Birds Are What They Eat
Often said about the foods humans consume, "you are what you eat," can also be said about the foods our companion and breeding birds eat. Not only is the health of the individual bird dependent in great part upon a proper diet, but the fertility of eggs, the viability of the embryos and the health of future youngsters are dependent upon the basic good health of the two parent birds.
Different species require different diets. It is incumbent upon the diet manager for the birds to research the needs of the species, and make every effort to provide companion birds and breeding birds with what they need. Each seed, vegetable, root, tuber, fruit and leafy vegetable provides a unique combination of vitamins and minerals; that is why variety in the diet is so important.
Providing manufactured pellets as an addition to the diet of psittacines is practiced by many bird breeders. Pellets are designed to provide as close to what is deemed to be a balanced diet for psittacines as possible. Extensive research was conducted at the University of California at Davis by Tom Roudybush, professor Dick Grau and their colleagues on the nutritional needs of psittacines. It is of interest that the studies carried out at UC Davis on the orange-winged Amazon diet during the breeding season indicated that the birds were more productive when fruits and vegetables were provided in addition to pellets.

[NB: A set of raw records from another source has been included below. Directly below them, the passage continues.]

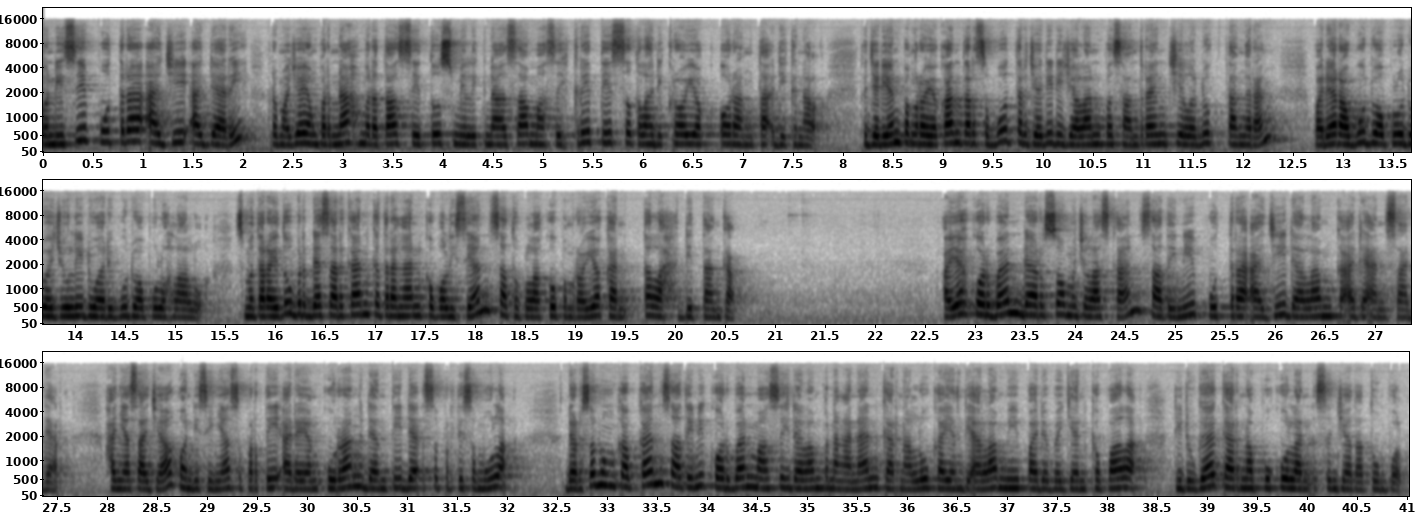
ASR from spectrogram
Kondisi Putra Aji Adari, remaja yang pernah meretas situs milik NASA masih kritis setelah dikeroyok orang tak dikenal. Kejadian pengeroyokan tersebut terjadi di Jalan Pesantren Ciledug, Tangerang pada Rabu 22 Juli 2020 lalu. Sementara itu berdasarkan keterangan kepolisian, satu pelaku pengeroyokan telah ditangkap. Ayah korban Darso menjelaskan saat ini Putra Aji dalam keadaan sadar. Hanya saja kondisinya seperti ada yang kurang dan tidak seperti semula. Darso mengungkapkan saat ini korban masih dalam penanganan karena luka yang dialami pada bagian kepala, diduga karena pukulan senjata tumpul.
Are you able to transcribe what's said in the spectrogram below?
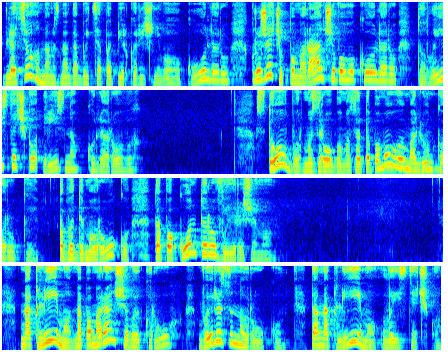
Для цього нам знадобиться папір коричневого кольору, кружечок помаранчевого кольору та листячко різнокольорових. Стовбур ми зробимо за допомогою малюнка руки. Обведемо руку та по контуру виріжемо. Наклеїмо на помаранчевий круг вирізану руку та наклеїмо листячко.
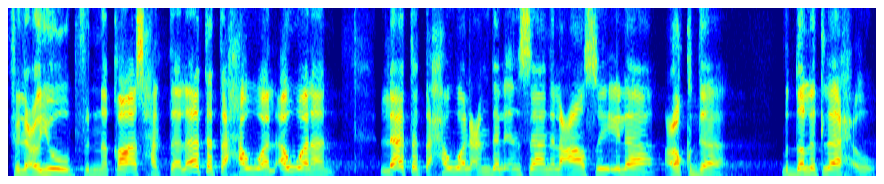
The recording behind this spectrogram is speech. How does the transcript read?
في العيوب في النقائص حتى لا تتحول اولا لا تتحول عند الإنسان العاصي إلى عقدة. بتضل تلاحقه.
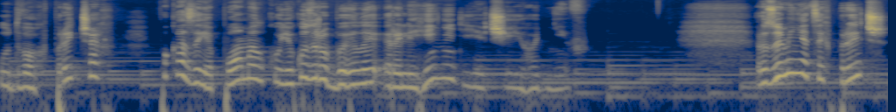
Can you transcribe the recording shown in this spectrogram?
у двох притчах показує помилку, яку зробили релігійні діячі його днів. Розуміння цих притч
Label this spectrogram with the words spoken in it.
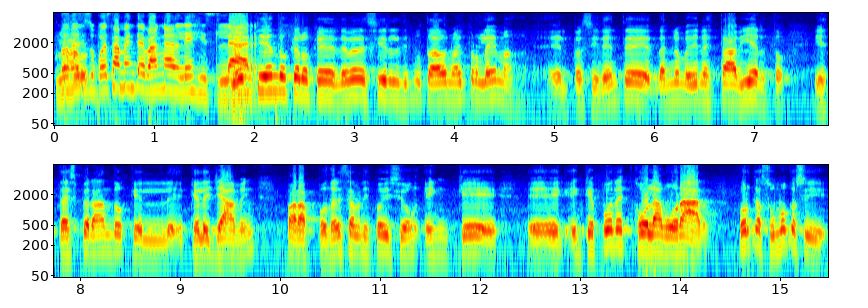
donde supuestamente van a legislar. Yo entiendo que lo que debe decir el diputado no hay problema el presidente Danilo Medina está abierto y está esperando que le, que le llamen para ponerse a la disposición en que, eh, en que puede colaborar, porque asumo que si,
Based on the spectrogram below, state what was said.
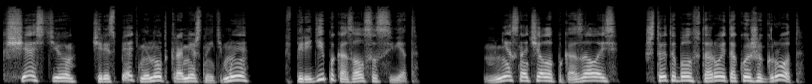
К счастью, через пять минут кромешной тьмы впереди показался свет. Мне сначала показалось, что это был второй такой же грот,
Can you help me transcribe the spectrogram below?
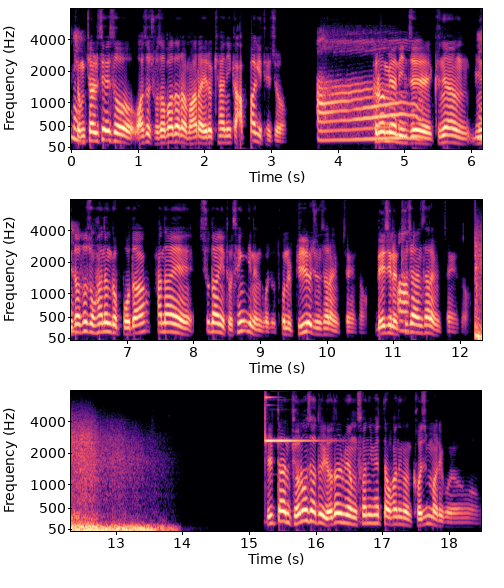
네. 경찰서에서 와서 조사받아라 마라 이렇게 하니까 압박이 되죠. 아. 그러면 이제 그냥 네. 민사소송 하는 것보다 하나의 수단이 더 생기는 거죠. 돈을 빌려준 사람 입장에서. 내지는 아. 투자한 사람 입장에서. 일단 변호사들 8명 선임했다고 하는 건 거짓말이고요.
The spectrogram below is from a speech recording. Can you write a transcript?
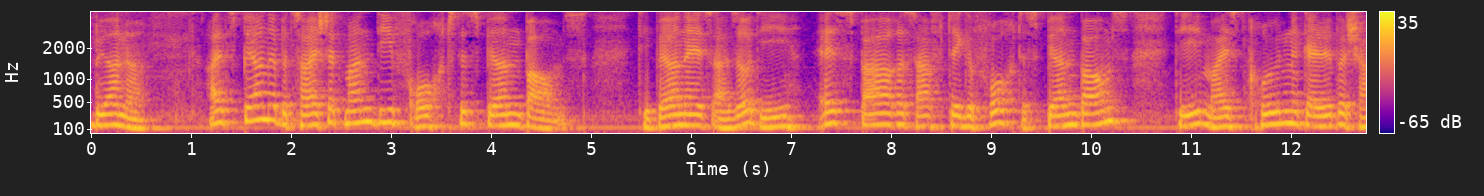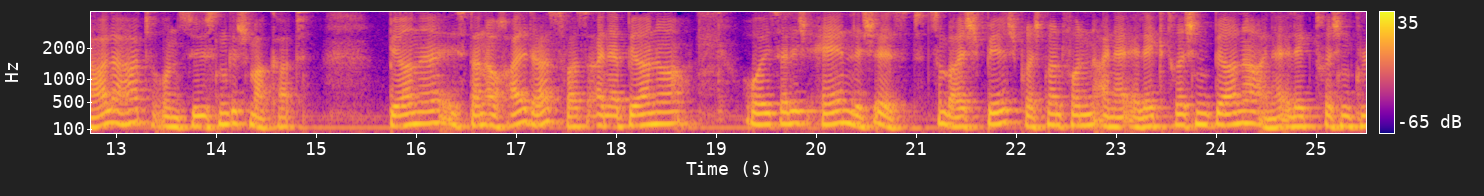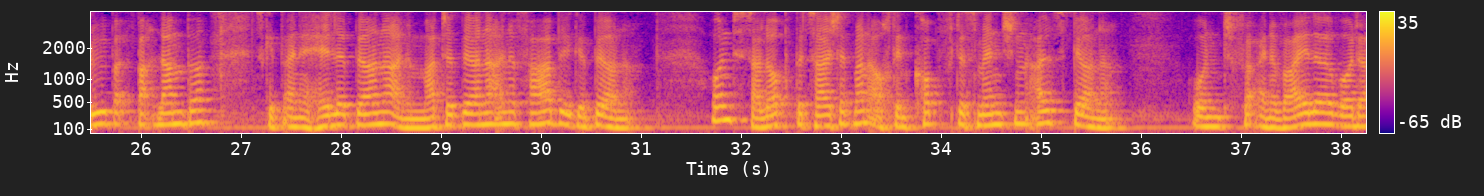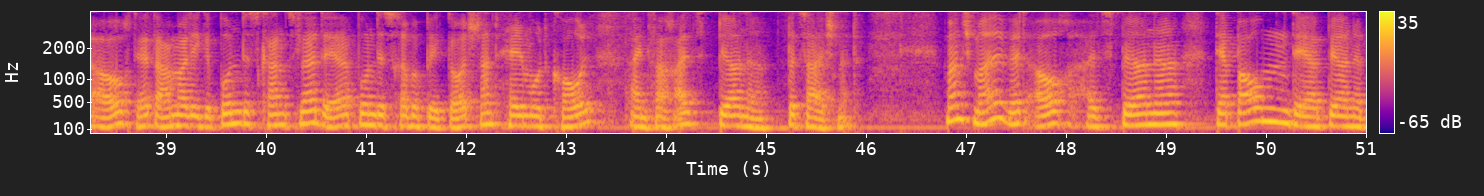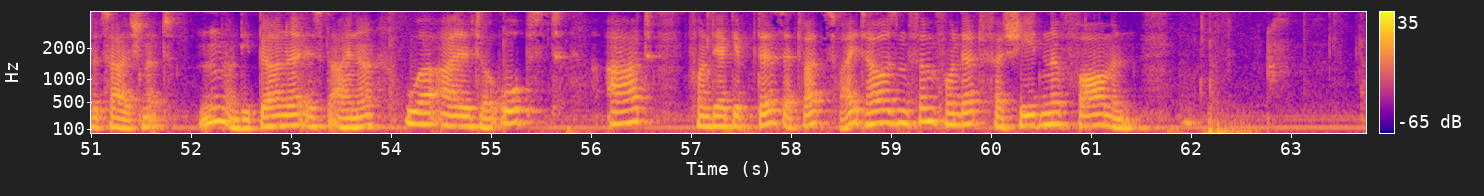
Birne. Als Birne bezeichnet man die Frucht des Birnbaums. Die Birne ist also die essbare, saftige Frucht des Birnbaums, die meist grün-gelbe Schale hat und süßen Geschmack hat. Birne ist dann auch all das, was einer Birne äußerlich ähnlich ist. Zum Beispiel spricht man von einer elektrischen Birne, einer elektrischen Glühlampe. Es gibt eine helle Birne, eine matte Birne, eine farbige Birne. Und salopp bezeichnet man auch den Kopf des Menschen als Birne. Und für eine Weile wurde auch der damalige Bundeskanzler der Bundesrepublik Deutschland, Helmut Kohl, einfach als Birne bezeichnet. Manchmal wird auch als Birne der Baum der Birne bezeichnet. Hm, und die Birne ist eine uralte Obstart, von der gibt es etwa 2500 verschiedene Formen.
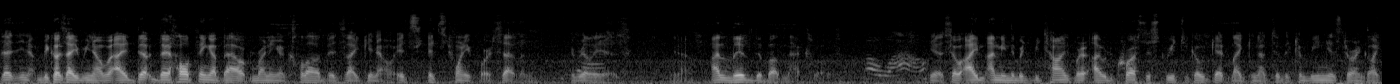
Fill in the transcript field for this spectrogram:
that you know because I you know I the, the whole thing about running a club is like you know it's it's 24 seven. It really is. You know, I lived above Maxwell's. oh wow. Yeah, so I, I mean, there would be times where I would cross the street to go get like, you know, to the convenience store and go like,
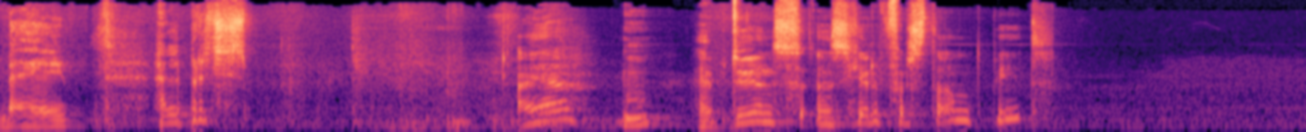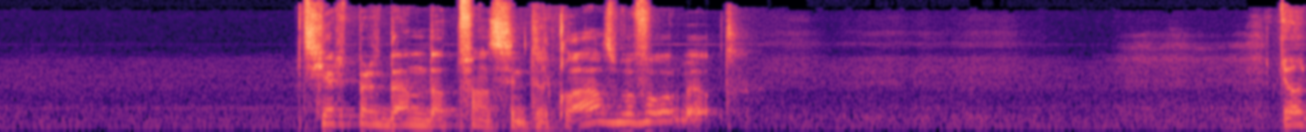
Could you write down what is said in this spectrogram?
bij helpers. Ah ja? Hebt u een, een scherp verstand, Piet? Scherper dan dat van Sinterklaas bijvoorbeeld? Ja,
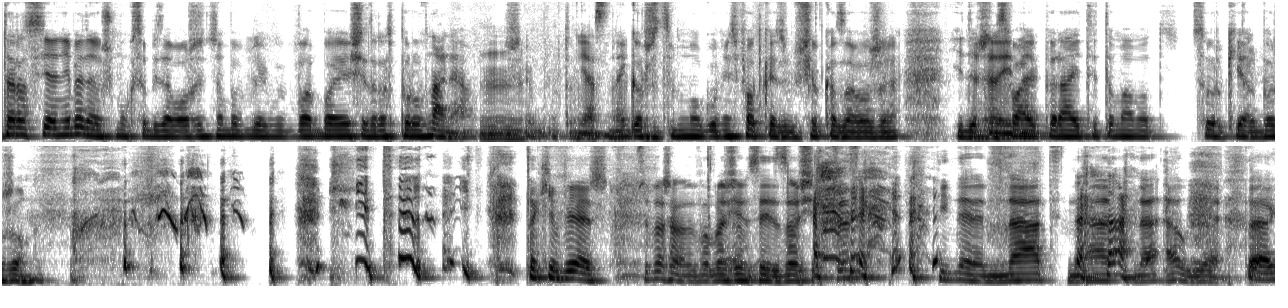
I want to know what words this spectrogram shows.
teraz ja nie będę już mógł sobie założyć, no bo jakby bo, boję się teraz porównania. Mm, jasne. Najgorsze, co by mogło mnie spotkać, żeby się okazało, że jedyne Że swipe righty to mam od córki albo żony. I tyle. I takie wiesz, Przepraszam, wyobraziłem sobie Zosię przez Tinderem. Nad, nad, nad, oh yeah. tak.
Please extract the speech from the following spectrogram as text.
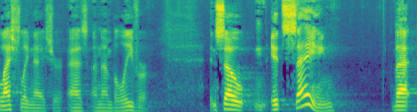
fleshly nature as an unbeliever. And so it's saying that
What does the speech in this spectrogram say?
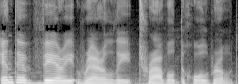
And they very rarely traveled the whole road.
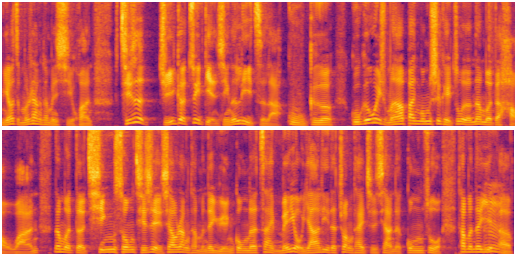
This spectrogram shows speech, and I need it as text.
你要怎么让他们喜欢。其实举一个最典型的例子啦，谷歌，谷歌为什么他办公？是可以做的那么的好玩，那么的轻松，其实也是要让他们的员工呢，在没有压力的状态之下呢工作。他们的呃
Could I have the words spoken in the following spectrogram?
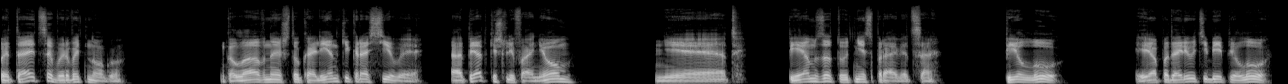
Пытается вырвать ногу. «Главное, что коленки красивые, а пятки шлифанем». «Нет, Пемза тут не справится. Пилу. Я подарю тебе пилу.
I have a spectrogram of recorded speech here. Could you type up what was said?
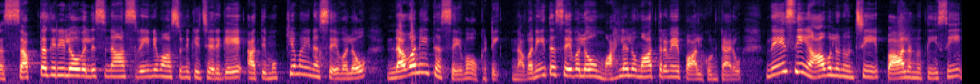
సప్తగిరిలో వెలిసిన శ్రీనివాసునికి జరిగే అతి ముఖ్యమైన సేవలో నవనీత సేవ ఒకటి. నవనీత సేవలో మహిళలు మాత్రమే పాల్గొంటారు. దేశీ ఆవుల నుంచి పాలను తీసి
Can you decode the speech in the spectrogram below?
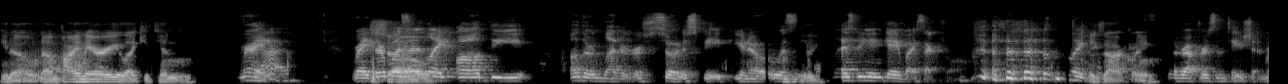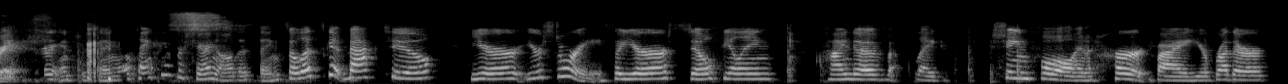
you know non-binary like you can right. Yeah. right. There so, wasn't like all the other letters so to speak you know it was mm-hmm. lesbian gay bisexual. Like exactly. the representation. Right. Very interesting. Well thank you for sharing all this thing so let's get back to your your story. So you're still feeling kind of like shameful and hurt by your brother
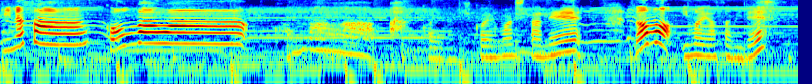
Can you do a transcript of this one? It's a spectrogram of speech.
皆さんこんばんは。こんばんは。あ声が聞こえましたね。どうも今やさみです。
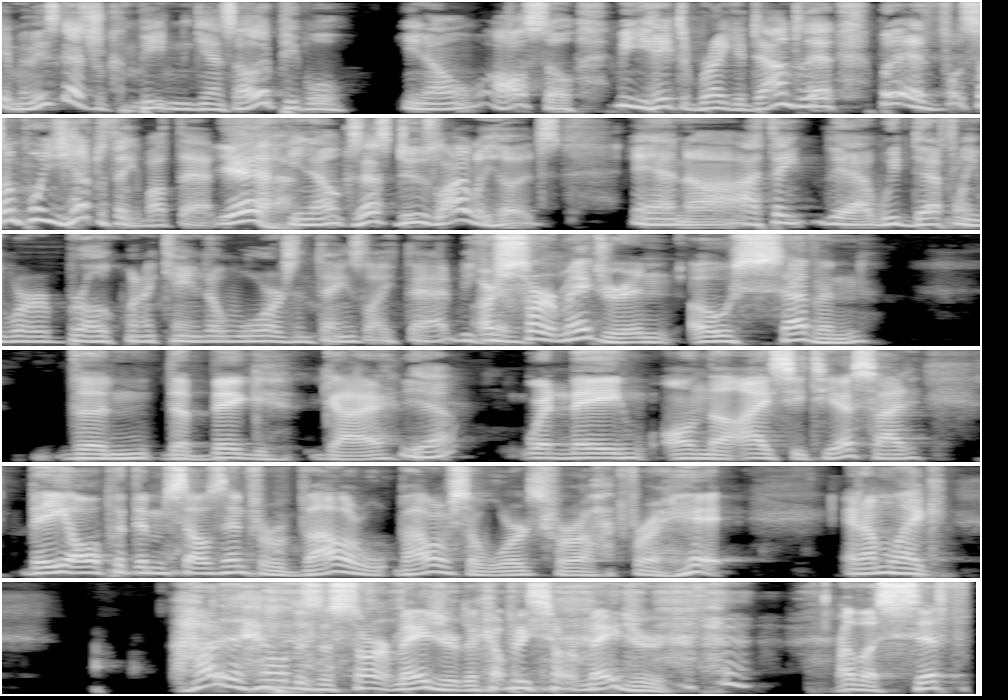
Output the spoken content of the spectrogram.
Hey, man, these guys are competing against other people. You know, also, I mean, you hate to break it down to that, but at some point you have to think about that. Yeah. You know, because that's dudes' livelihoods. And uh, I think yeah, we definitely were broke when it came to awards and things like that. Our Because sergeant major in 07, the the big guy, yeah, when they on the ICTS side, they all put themselves in for Valor Valorous Awards for a for a hit. And I'm like, how the hell does a sergeant major, the company sergeant major of a CIF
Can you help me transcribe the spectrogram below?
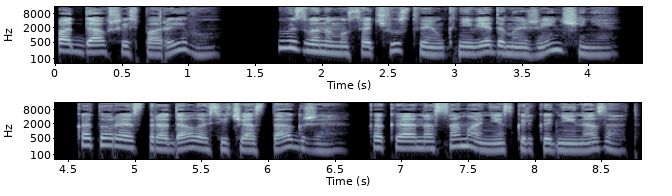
Поддавшись порыву, вызванному сочувствием к неведомой женщине, которая страдала сейчас так же, как и она сама несколько дней назад.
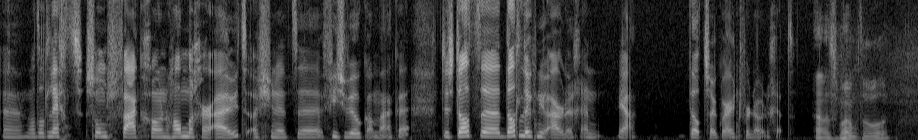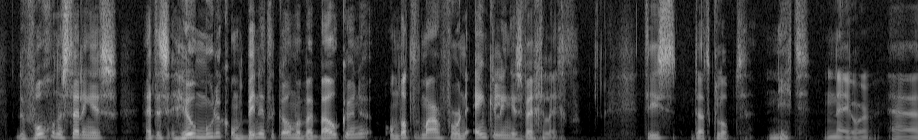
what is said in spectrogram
want dat legt soms vaak gewoon handiger uit als je het visueel kan maken. Dus dat, dat lukt nu aardig. En ja, dat is ook waar je het voor nodig hebt. Nou, dat is mooi om te horen. De volgende stelling is: Het is heel moeilijk om binnen te komen bij bouwkunde, omdat het maar voor een enkeling is weggelegd. Ties, dat klopt niet. Nee hoor. Uh,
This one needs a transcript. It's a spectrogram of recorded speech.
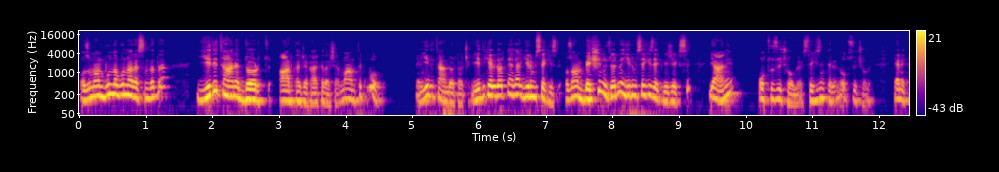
O zaman bununla bunun arasında da 7 tane 4 artacak arkadaşlar. Mantık bu. Yani 7 tane 4 artacak. 7 kere 4 ne eder? 28. O zaman 5'in üzerine 28 ekleyeceksin. Yani 33 oluyor. 8'in teriminde 33 oluyor. Yani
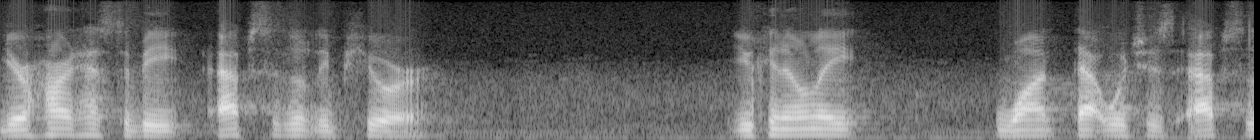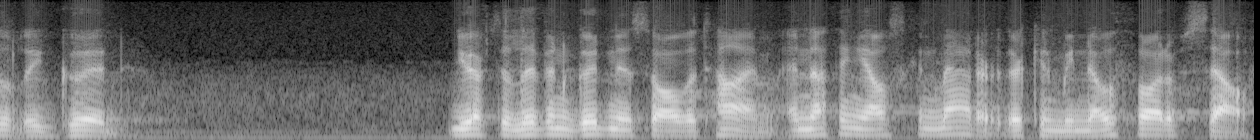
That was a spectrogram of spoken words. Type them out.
Your heart has to be absolutely pure. You can only want that which is absolutely good. You have to live in goodness all the time, and nothing else can matter. There can be no thought of self,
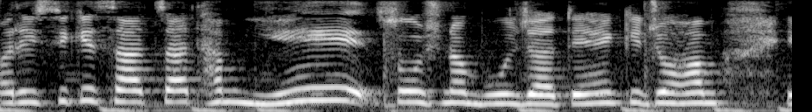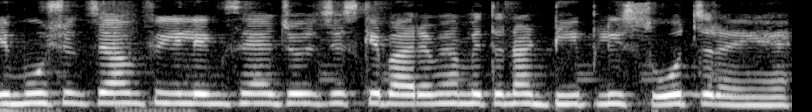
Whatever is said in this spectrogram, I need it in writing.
और इसी के साथ साथ हम ये सोचना भूल जाते हैं कि जो हम इमोशन से हम फीलिंग्स हैं, जो जिसके बारे में हम इतना डीपली सोच रहे हैं,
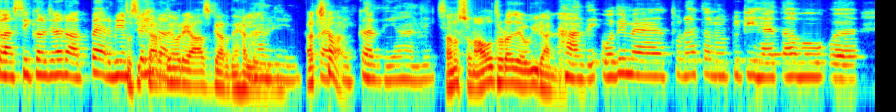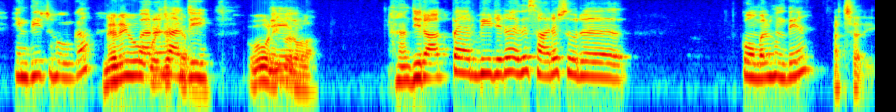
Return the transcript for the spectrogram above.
ਕਲਾਸੀਕਲ ਜਿਹੜਾ ਰਾਗ ਭੈਰ ਵੀ ਤੁਸੀਂ ਕਰਦੇ ਰਾਗ- ਹੋ ਰਿਆਜ਼ ਕਰਦੇ ਹਲੇ ਹਾਂਜੀ ਵੀ ਅੱਛਾ। ਕਰਦੀ- ਹਾਂ ਹਾਂਜੀ। ਸਾਨੂੰ ਸੁਣਾਓ ਥੋੜਾ ਜਿਹਾ ਉਹ ਵੀ ਰੰਗ। ਹਾਂਜੀ ਉਹਦੀ ਮੈਂ ਥੋੜਾ ਤੁਹਾਨੂੰ ਕਿਉਂਕਿ ਹੈ ਤਾਂ ਉਹ ਹਿੰਦੀ ਚ ਹੋਊਗਾ। ਨਹੀਂ ਨਹੀਂ ਉਹ ਕੋਈ ਹਾਂਜੀ। ਉਹ ਨਹੀਂ ਕੋਈ ਰੌਲਾ। ਹਾਂਜੀ ਰਾਗ ਭੈਰ ਵੀ ਜਿਹੜਾ ਇਹਦੇ ਸਾਰੇ ਸੁਰ ਕੋਮਲ ਹੁੰਦੇ ਆ। ਅੱਛਾ ਜੀ।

The Department of Avian Sciences at UC Davis publishes the Exotic Bird Report quarterly. This seven-page report contains excellent information on exotic birds including nutrition, behavior, development, nest box design, genetics and exotic bird studies on the neotropical parrots. The report is sent to those who contribute funds to the Psittacine Research Project, Department of Avian Sciences, UC Davis, 95616-8532, USA. Write for further information or visit the Psittacine Research Project's web site at http://etx.ucdavis.edu/avs/avspsitt.htm
Soaked and Sprouted Seeds
Many bird farmers provide a variety of soft foods, including soaked and sprouted seeds and legumes, leafy greens, fruits, and vegetables. Sprouted seeds have undergone changes that increase the available nutrients. If you suddenly find your seeds are not sprouting, check with your supplier. You may discover the producing company is sterilizing the seed to prevent sprouting as a means of stopping the potential use of the seeds by other grocers. You may have to request your supplier to find another source of seeds that are not sterilized.
Cleanliness of Bird Foods is Imperative
Packaging, handling, storing and preparing foodstuffs for birds can impact their health. Most successful bird breeders are already utilizing effective ways to safely handle foods for their birds. The question is whether or not the breeders are informing their clients of critical aspects of food purchasing, preparation, storage and handling. Recent cases of E. coli contamination of ground beef, Salmonella contamination of chicken and other bacterial contaminants in fruits give cause for concern. How many pet owners chop their birds' fruits and vegetables on the same cutting board used to cut up chicken or fish without properly cleaning and disinfecting it with a chlorine solution? Bacteria live in the tiny cuts in plastic and wood cutting boards, and can be transferred from the board to the chopped foods prepared for the birds. A wise move is to purchase a cutting board specifically used to prepare foods for birds. If bird food is prepared in the area where meats are handled, use chlorine bleach on all work surfaces.